Tag Archives: existentialism
But I don’t see the higher moral ground of not believing in God because it’s as easy as giving up — and there’s no heroism in surrendering. It is enough that the devil assails our faith constantly. It is enough that it is hard to muster faith in the midst of adversity. And then the intellectual world constantly bombards us with darts of discouragement.
It would be easy for me to give up, to give place to the negativity inside me, to cease from faith and blame God (called lack thereof). It is a struggle to believe for finances, for healing, for restoration. To me, struggling against unbelief is heroic. Losing faith is easy — sorry, no kudos for that.
If you are fighting for faith, you are my brother. If you are an atheist, you are my friend, but I don’t understand you.
Jean Paul Sartre wanted to be remembered fighting for causes of humanity around the world. This is quite ironic because he and his cohorts espoused existentialism, a philosophy which can affirm no other reality other than self-existence and self-affirmation.
Our modern world, without even knowing the profundities of philosophy, has basically adopted the existentialist outlook. But people largely haven’t caught on to helping others. You see, if all you can really know is between your ears, then you can live for yourself, please yourself, serve yourself, because you don’t even know if others exist, much less God.
The Bible is antithetical to all this non-sense. Nobody should seek his own good, but the good of others. — 1 Cor. 10:24 NIV. If you exist, you DON’T exist for yourself but for others.
When I was in high school, my teachers indoctrinated me with existentialist teaching. It troubled me. As a youngster, I still didn’t have depth or perspective to see through the veneer of sophisticated arguments. I’m glad I held on to Jesus through the years.
Not so, many friends.

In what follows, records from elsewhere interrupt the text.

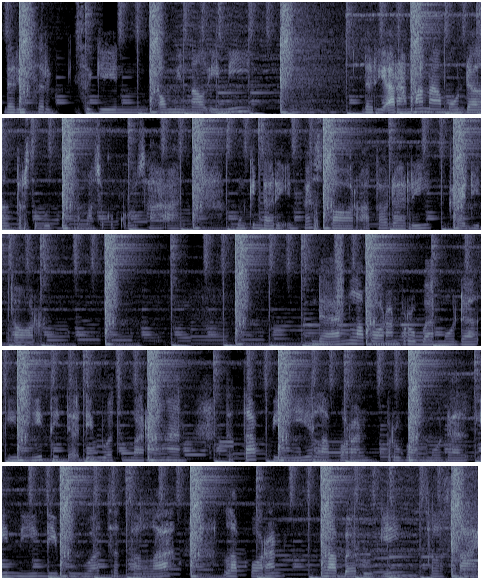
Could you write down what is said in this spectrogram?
dari segi nominal ini dari arah mana modal tersebut bisa masuk ke perusahaan? Mungkin dari investor atau dari kreditor. Dan laporan perubahan modal ini tidak dibuat sembarangan, tetapi laporan perubahan modal ini dibuat setelah laporan laba rugi selesai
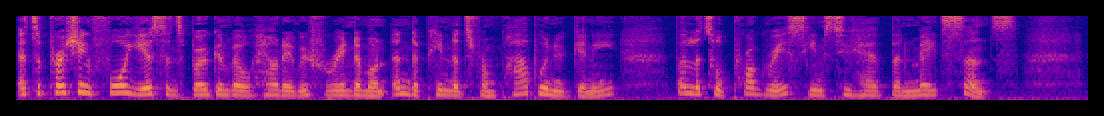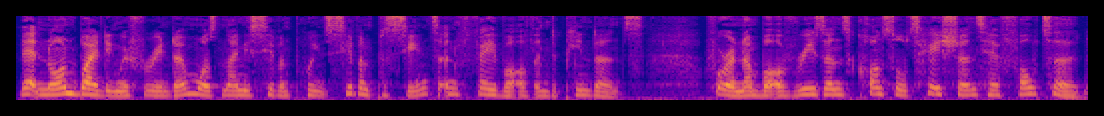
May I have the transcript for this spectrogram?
It's approaching four years since Bougainville held a referendum on independence from Papua New Guinea, but little progress seems to have been made since. That non binding referendum was 97.7% in favour of independence. For a number of reasons, consultations have faltered.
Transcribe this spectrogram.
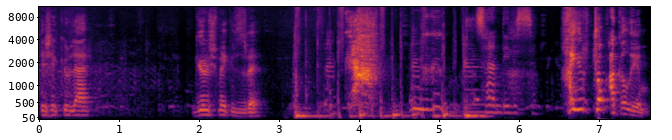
Teşekkürler. Görüşmek üzere. Sen delisin. Hayır çok akıllıyım.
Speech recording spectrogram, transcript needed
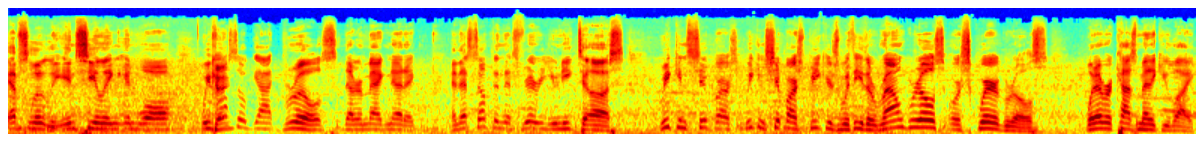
Absolutely, in ceiling, in wall. We've Okay. also got grills that are magnetic, and that's something that's very unique to us. We can ship our we can ship our speakers with either round grills or square grills, whatever cosmetic you like.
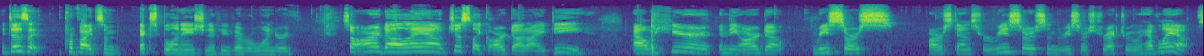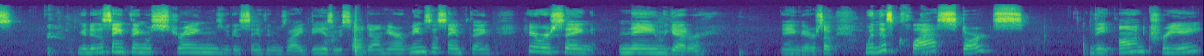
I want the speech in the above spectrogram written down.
It does provide some explanation if you've ever wondered. So r.layout, just like r.id, out here in the r.resource, r stands for resource, in the resource directory we have layouts. We can do the same thing with strings, we can do the same thing with IDs we saw down here. It means the same thing. Here we're saying name getter. Name getter. So when this class starts, the onCreate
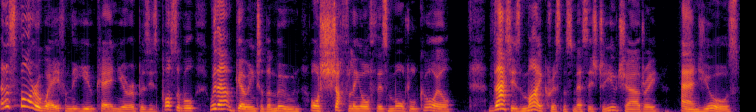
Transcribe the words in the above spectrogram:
and as far away from the UK and Europe as is possible without going to the moon or shuffling off this mortal coil. That is my Christmas message to you Choudary and yours.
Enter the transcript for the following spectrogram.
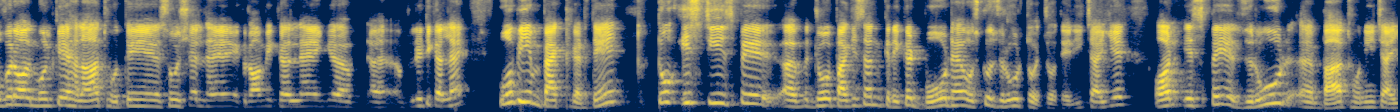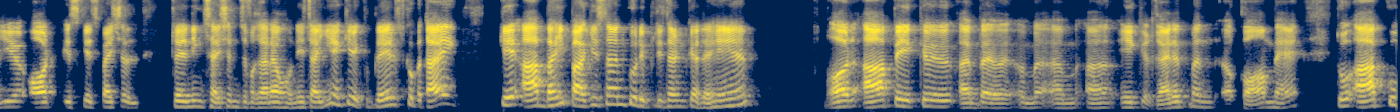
ओवरऑल मुल्क के हालात होते हैं, सोशल है, इकोनॉमिकल है या पॉलिटिकल है, वो भी इम्पैक्ट करते हैं। तो इस चीज़ पे जो पाकिस्तान क्रिकेट बोर्ड है उसको ज़रूर तवज्जो देनी चाहिए और इस पे ज़रूर बात होनी चाहिए और इसके स्पेशल ट्रेनिंग सेशंस वगैरह होने चाहिए कि प्लेयर्स को बताएँ कि आप भाई पाकिस्तान को रिप्रेजेंट कर रहे हैं और आप एक एक गैरतमंद कौम है तो आपको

The onslaught of teaching evolution, Marxism, existentialism and the like was the fusillade they didn’t survive. Those authors and teachers pointed students to a “reality” void of any purpose other than self-actualization.
Christianity does many wonderous things for you and to you. But eventually you are to mature and join Christ’s work in helping others. When you get to that point, you will discover the greatest happiness humanity can know: the satisfaction of serving God and people. Stop focusing on your self.
Frederich Nietzsche repudiated hope. He energetically discredited Christianity and morality. In its place, he taught nihilism, the belief in nothing. As a result, he went mad for 10 years prior to his death. His legacy? He inspired Hitler to carry out the nefarious pogrom against the Jews. His heirs — the existentialists like Beckett, Sartre and Camus — have continued to strip Western Civilization of its Christian moorings. Society applauded their philosophies and then wondered why massacres occur.
I’ll take hope over hopelessness any day! Hope is a gift from God. There is no hope outside of God.
Hope is the middle child sandwiched between her famous sisters: And now these three remain: faith, hope and love. — 1 Cor. 13:13 NIV. Though “hope” gets a lot less press, she is by no means the lesser child.
The greatest possession you could have is hope. Once you have lost hope, you have expired.
Christianity has been the piñata for philosophers for a long time. What they offer in its place is despair and drinking. True Christianity — not the perversions false Christians cite — is the only source of hope for humanity.